While this high impact opportunity area will focus primarily on the link between energy and women’s health, any progress made on the electrification of health facilities will also bring an even wider range of health benefits across the entire population. The impacts of this HIO are expected to have positive results beyond women’s health.

Strategy: This High-Impact Opportunity will be carried out across three phases:

  1. Mapping, Planning and Mobilization Phase (2013-2014),
  2. Piloting Phase (2015-2018), and
  3. Scale-Up Phase (2019-2030); targeting effective access to energy at all health facilities by 2030.

Progress in these phases will require the mobilization of resources to finance the electrification of health facilities globally. An essential first step will be to document the improved health benefits from increased access to modern energy services, securing the case for better availability and use of energy-dependent health services.

Mid-term, this initiative will seek the creation of public-private partnerships that combine support from national and international health and energy budgets with private-sector investment. Engagement of utilities will be critical to help craft and deliver the solutions appropriate to each circumstance, working closely with stakeholders across the healthcare spectrum to identify sustainable business models.

Long-term, this initiative will be scaled up to deliver the benefits of universal access to modern energy services in health facilities. This will save lives and improve health outcomes for women and their families, improve performance at facilities ranging from local clinics to district health centers to larger hospitals, and equip health-care workers with energy-dependent solutions that are well maintained over time.

Some of the deliverables of this high-impact opportunity include:

  • Mapping the market: Understand the existing gap in access to energy-dependent health care services (both for prevention and treatment).
  • Securing evidence for guiding intervention design: Engage the health sector in assessing the gap in energy-related services critical to women’s health.
  • Supply chains and maintenance: Develop public-private partnerships to encourage good design and mobilize financing for installation.
  • Building local and national capacity: Establish appropriate system design, maintenance and repair requirements to train local electricians, mechanics and engineers.
  • Advocacy and media: Mobilize public/private energy sector linkages with the health sector and catalyze support and action for identified policies/investments to close the energy gap in healthcare, as well as catalyzing sustainable energy service installations in medical clinics.

Sustainable Energy for All’s Value Add:
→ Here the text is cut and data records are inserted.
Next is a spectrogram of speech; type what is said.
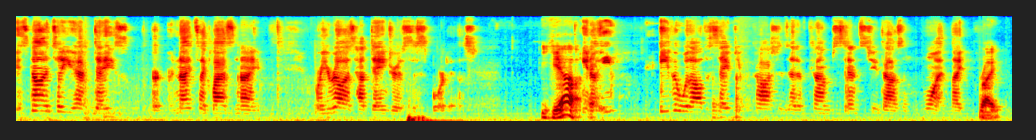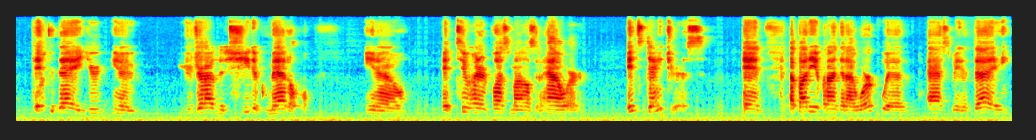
it's not until you have days or nights like last night where you realize how dangerous this sport is. yeah, You know, e- even with all the safety precautions that have come since 2001, like right, day to day, you're you know you're driving this sheet of metal, you know, at 200 plus miles an hour. It's dangerous. And a buddy of mine that I work with asked me today,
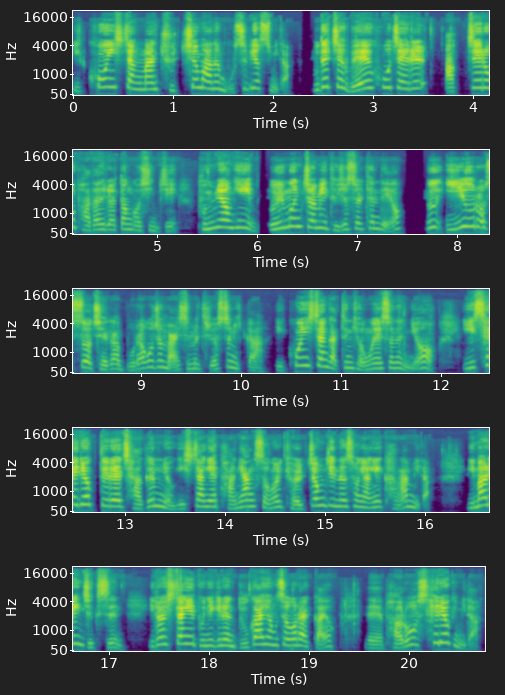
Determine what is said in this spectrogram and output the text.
이 코인 시장만 주춤하는 모습이었습니다. 도대체 왜 호재를 악재로 받아들였던 것인지 분명히 의문점이 드셨을 텐데요. 그 이유로서 제가 뭐라고 좀 말씀을 드렸습니까? 이 코인 시장 같은 경우에서는요, 이 세력들의 자금력이 시장의 방향성을 결정짓는 성향이 강합니다. 이 말인 즉슨, 이런 시장의 분위기는 누가 형성을 할까요? 네, 바로 세력입니다.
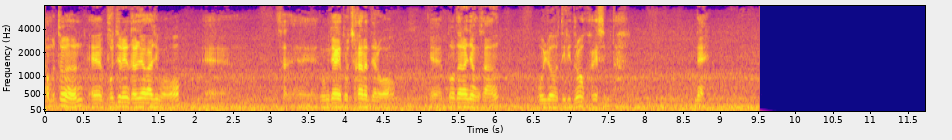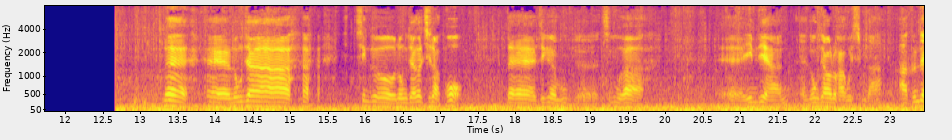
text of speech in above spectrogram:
아무튼 예, 부지런히 달려가지고 예, 사- 예, 농장에 도착하는 대로 예, 또 다른 영상 올려드리도록 하겠습니다. 네. 네, 예, 농장 친구 농장을 지났고, 네, 지금 그 친구가 예, 임대한 농장으로 가고 있습니다. 아, 근데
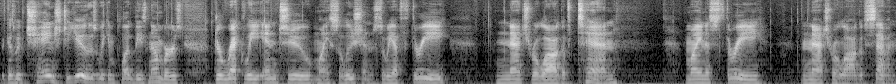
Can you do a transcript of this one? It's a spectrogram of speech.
Because we've changed to u's, we can plug these numbers directly into my solution. So we have 3 natural log of 10 minus 3 natural log of 7.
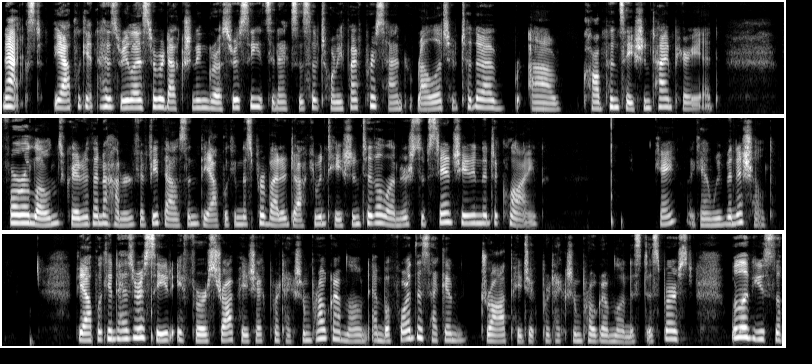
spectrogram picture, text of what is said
Next, the applicant has realized a reduction in gross receipts in excess of 25% relative to the uh, compensation time period. For loans greater than 150,000, the applicant has provided documentation to the lender substantiating the decline. Okay, again, we've initialed. The applicant has received a first draw Paycheck Protection Program loan and before the second draw Paycheck Protection Program loan is disbursed, will have used the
  • Provide a unique opportunity to address the nexus between energy and women’s health in a tangible, scalable, sustainable way through a concerted multi-stakeholder effort. Solutions are available that touch on all three objectives of the initiative – universal access to modern energy services, increased use of renewable energy, and improved energy efficiency.
  • Prioritize an inter-ministerial approach, particularly involving the ministries of health, energy, women’s affairs, and finance, to advocate for the inclusion of specific energy and women’s health targets within national energy plans and to channel government action. This provides support to countries that have chosen to pursue Sustainable Energy for All’s objectives.
  • Stimulate economic growth and provide business opportunities for sustainable energy services within health facilities globally. For example, for energy innovators, health care represents a large customer base with substantial purchasing power that can accelerate the deployment of sustainable energy technologies.
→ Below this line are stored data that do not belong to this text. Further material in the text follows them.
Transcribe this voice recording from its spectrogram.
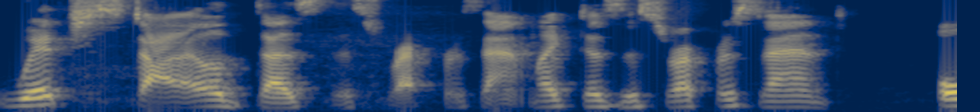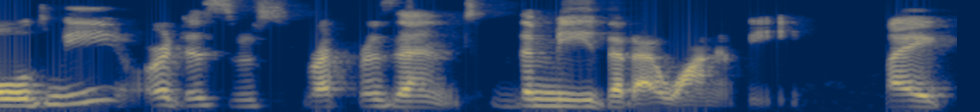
which style does this represent? Like, does this represent old me or does this represent the me that I want to be? Like,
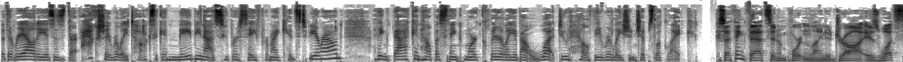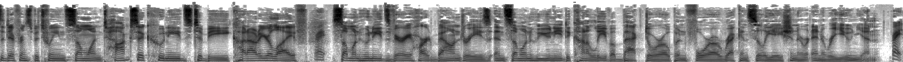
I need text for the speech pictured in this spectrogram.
but the reality is is they're actually really toxic and maybe not super safe for my kids to be around. I think that can help us think more clearly about what do healthy relationships look like. Because I think that's an important line to draw is what's the difference between someone toxic who needs to be cut out of your life, right. someone who needs very hard boundaries, and someone who you need to kind of leave a back door open for a reconciliation and a reunion. Right.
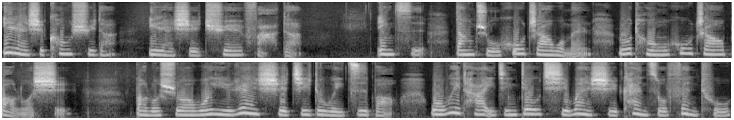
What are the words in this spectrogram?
依然是空虚的，依然是缺乏的。因此。当主呼召我们，如同呼召保罗时，保罗说：“我以认识基督为自保，我为他已经丢弃万事，看作粪土，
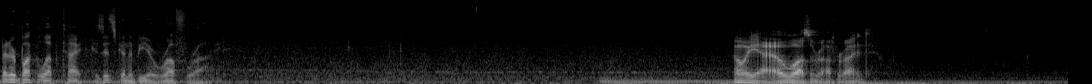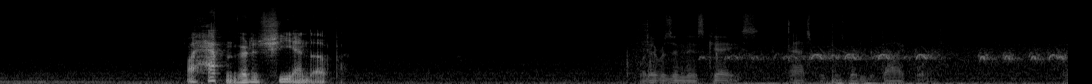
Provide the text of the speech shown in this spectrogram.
Better buckle up tight, because it's gonna be a rough ride. Oh yeah, it was a rough ride. What happened? Where did she end up? Whatever's in this case, Astrid was ready to die for it. I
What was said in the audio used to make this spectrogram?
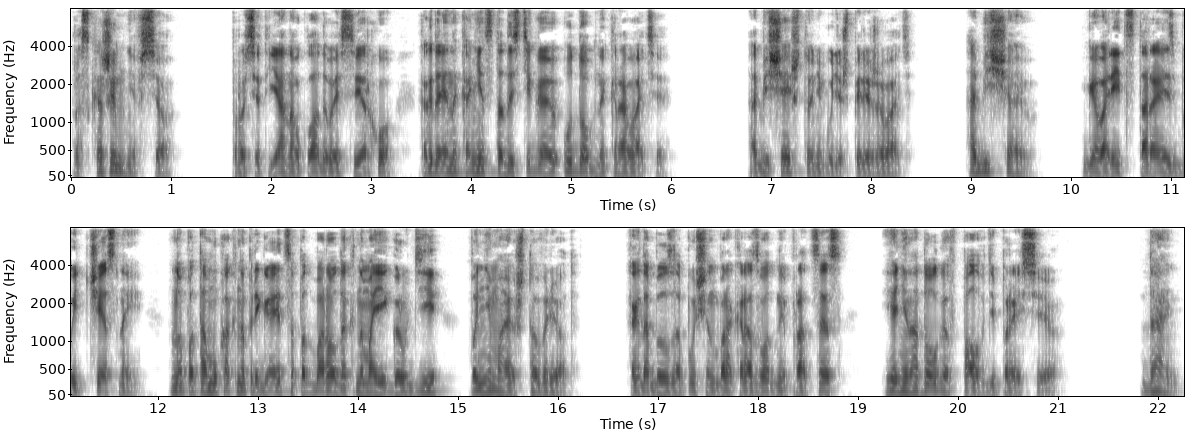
«Расскажи мне все», – просит Яна, укладываясь сверху, когда я наконец-то достигаю удобной кровати. «Обещай, что не будешь переживать». «Обещаю», – говорит, стараясь быть честной, но потому как напрягается подбородок на моей груди, понимаю, что врет. Когда был запущен бракоразводный процесс, я ненадолго впал в депрессию. «Дань,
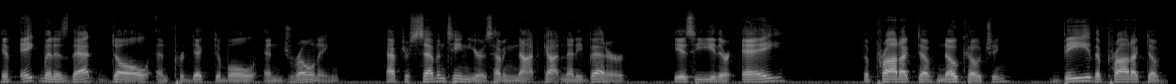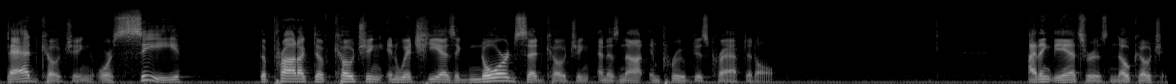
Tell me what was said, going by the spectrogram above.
if Aikman is that dull and predictable and droning after 17 years having not gotten any better, is he either A, the product of no coaching, B, the product of bad coaching, or C, the product of coaching in which he has ignored said coaching and has not improved his craft at all? I think the answer is no coaching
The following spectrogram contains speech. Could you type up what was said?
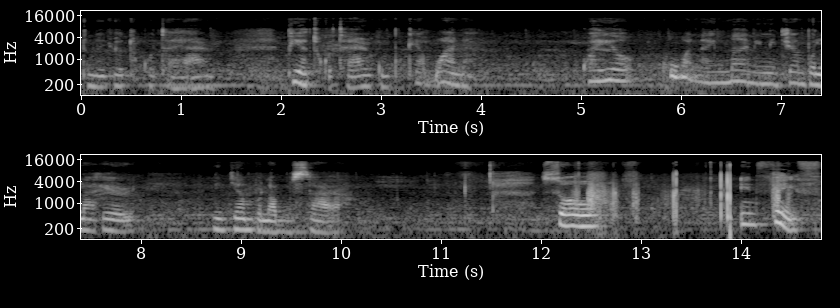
tunajua tuko tayari. Pia tuko tayari kumpokea Bwana. Kwa hiyo kuwa na imani ni jambo la heri, ni jambo la busara. So in faith,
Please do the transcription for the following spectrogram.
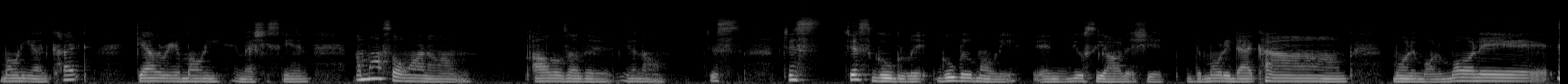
Moni Uncut. Gallery of Moni and Meshy Skin. I'm also on um all those other, you know, just just just Google it. Google Moni and you'll see all that shit. The Demoni.com, morning, morning, Moni.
Highlights of High Impact Initiatives:

The United Nations Foundation, the World Health Organization and UN Women are co-leading and developing this High-Impact Opportunity and reaching out to a number of partners to solidify supporting initiatives.

For more information on this HIO, please contact:
Richenda Van Leeuwen, Co-Lead, United Nations Foundation, rvanleeuwen@unfoundation.org
Dr. Carlos Dora, World Health Organization, dorac@who.int
Tacko Ndiaye, UN Women, tacko.ndiaye@unwomen.org